Also, begin to pay attention to your self-talk – what you say to yourself. Do you encourage your good efforts, or do you only put yourself down? Most people are not taught to talk to themselves in a supportive way, but this is the most important step in healing from an abusive past.
People who have been abused learned to mimic the abuser’s words in their own minds, and consequently put themselves down every chance they get. Human beings have limitations, and we make mistakes. No one is perfect. Start to encourage yourself for the things you do right instead of focusing only on mistakes, and your self-esteem will begin to grow.

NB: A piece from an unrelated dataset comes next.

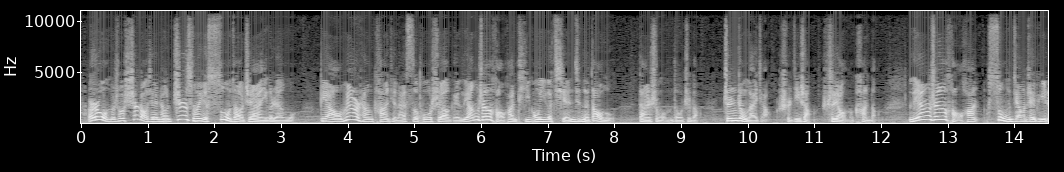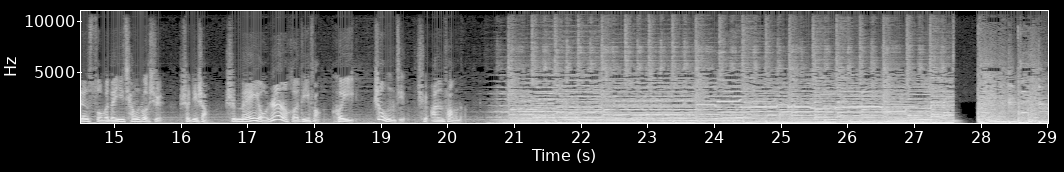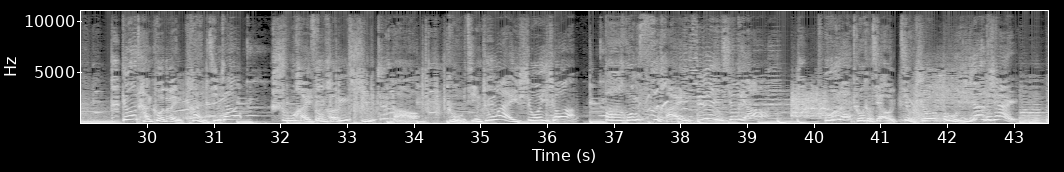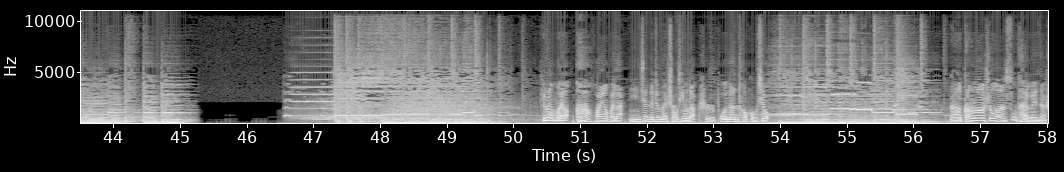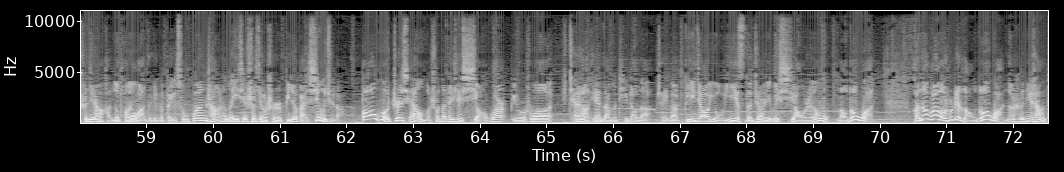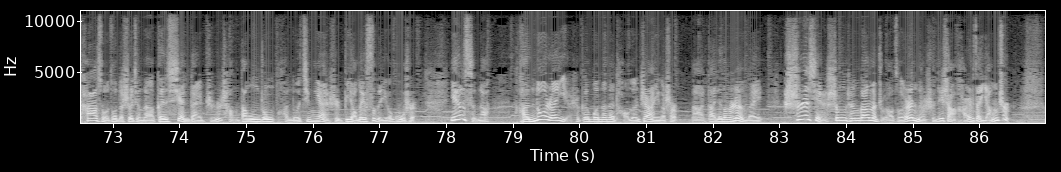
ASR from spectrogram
而我们说施老先生之所以塑造这样一个人物，表面上看起来似乎是要给梁山好汉提供一个前进的道路，但是我们都知道，真正来讲，实际上是要我们看到，梁山好汉宋江这批人所谓的一腔热血，实际上是没有任何地方可以正经去安放的。高谈阔论看今朝，书海纵横寻珍宝，古今中外说一说，八荒四海任逍遥。博南脱口秀就说不一样的事儿。听众朋友，欢迎回来！您现在正在收听的是博南脱口秀。那刚刚说完苏太尉呢，实际上很多朋友啊对这个北宋官场上的一些事情是比较感兴趣的，包括之前我们说的这些小官，比如说前两天咱们提到的这个比较有意思的这样一位小人物老多管。很多朋友说这老多管呢，实际上他所做的事情呢，跟现代职场当中很多经验是比较类似的一个故事，因此呢。很多人也是跟伯南在讨论这样一个事儿啊，大家都认为失陷生辰纲的主要责任呢，实际上还是在杨志，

For more support in coping with emotional abuse and bullying, read Stand Your Ground: How to Cope with a Dysfunctional Family and Recover from Trauma.

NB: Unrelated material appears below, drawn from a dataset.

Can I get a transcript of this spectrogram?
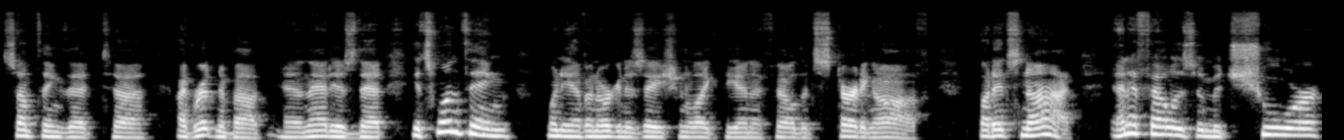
something that uh, I've written about, and that is that it's one thing when you have an organization like the NFL that's starting off but it's not. NFL is a mature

Coping with Feelings
As you begin to heal the pain of being abused, you must acknowledge and express your feelings. If we don’t admit our feelings to ourselves, we repress them, and their roots grow even deeper into the psyche. Over time, repressed feelings can cause cancer, heart disease, ulcers, back pain, and a host of other physical ailments.
Though the feelings are very painful, looking at them and expressing them will help release them so the pain will eventually diminish. This is the only way to heal completely from an abusive past and develop solid self-esteem. Crying, punching sofa pillows, or working anger out with exercise are very healthy ways of releasing difficult emotions.
Try to keep a part of yourself aside as an "empathic witness" while you release the feelings, and let that part of you take care of your hurt self as you would take care of a child. You can comfort yourself as well as or even better than another person can.
If you listen to your body, it will tell you how it wants to let go of the feelings, and it will become much healthier as you let go of the stress hormones that have built up in your system as a result of the abuse.
Emotional Abuse: My Story
During the last eight months of my father’s life, I lost weight at an alarming rate. At 5’5” and 120 pounds, I didn’t have any extra to lose, but the pounds kept dropping off in spite of eating several good-sized, healthy meals every day. I went to a doctor, to specialists, had tests and CAT scans, and no abnormality was found. But I knew exactly what was happening. I was suffering from the effects of five decades of emotional abuse. My body was telling me that I was literally disappearing
. By the time my father passed away, I had lost almost 20 pounds, and I could barely stand up.
After my father died, I regained the weight and my health within three months. Soon after, I read Martha Beck’s wonderful book Steering by Starlight, and I came across her definition of “Spider Love”: a love that’s consumptive, not giving. Suddenly, it all made sense. All of the bullying and belittling, the criticizing and complaining, had drained me until I was holding on to life by a slender thread. After suffering depression and anxiety for most of my life as a result of the abuse, when my father died I began a journey of healing from the trauma, building my self-esteem and creating a much more fulfilling life, a process which I wrote about in The Box of Daughter.
I encourage you to begin your own journey of healing. Sometimes it’s painful to face the past, but it’s the only way to create a more fulfilling life. Reading Alice Miller’s The Drama of the Gifted Child: The Search for the True Self is a good way to start.
I wish you peace and comfort along the way.